|US6193292 *||Apr 16, 1999||Feb 27, 2001||Gimatic S.P.A.||Pneumatic gripper with three self-centering jaws|
|US8528380 *||Nov 21, 2011||Sep 10, 2013||Sumitomo Pipe & Tube Co., Ltd.||Bending apparatus|
|US8794685 *||May 10, 2012||Aug 5, 2014||Seiko Epson Corporation||Robot hand and robot|
|US20120085138 *||Nov 21, 2011||Apr 12, 2012||Sumitomo Pipe & Tube Co., Ltd.||Bending apparatus|
|US20120286535 *||Nov 15, 2012||Seiko Epson Corporation||Robot hand and robot|

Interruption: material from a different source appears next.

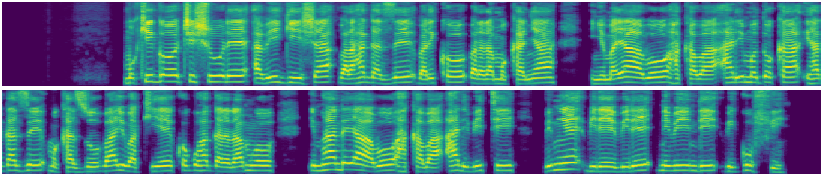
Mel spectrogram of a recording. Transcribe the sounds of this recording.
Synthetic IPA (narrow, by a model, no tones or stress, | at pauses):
mukiɡo̞t͡ʃiʃuːɾe̞ʔaβiːɡiʃaβaɾaɦaɡaze̞βaɾikʰo̞βaɾaɾamukaɲa | iɲumajaːβo̞ɦakaβahaɾimo̞do̞kaʔihaɡaze̞mukazuβajuβakʰije̞kwo̞ɡuɦaɡaɾaɾamŋo̞ | imhaːnde̞jaːβo̞ɦakaβahaɾiβiti | βimŋe̞βiɾe̞ːβiɾe̞niβiːndiβiɡufi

|U.S. Classification||294/203, 294/902, 294/116|
|International Classification||B25J15/10, B25J15/02|
|Cooperative Classification||Y10S294/902, B25J15/103, B25J15/0206|
|European Classification||B25J15/02A, B25J15/10C|
|Nov 29, 1984||AS||Assignment|
Owner name: METROLOGY SYSTEMS CORP.,NEW YORK
Free format text: ASSIGNMENT OF ASSIGNORS INTEREST;ASSIGNOR:FINK, ANTON;REEL/FRAME:004340/0933
Effective date: 19841126
|Jun 13, 1990||REMI||Maintenance fee reminder mailed|
|Nov 11, 1990||LAPS||Lapse for failure to pay maintenance fees|
|Jan 22, 1991||FP||Expired due to failure to pay maintenance fee|
Effective date: 19901111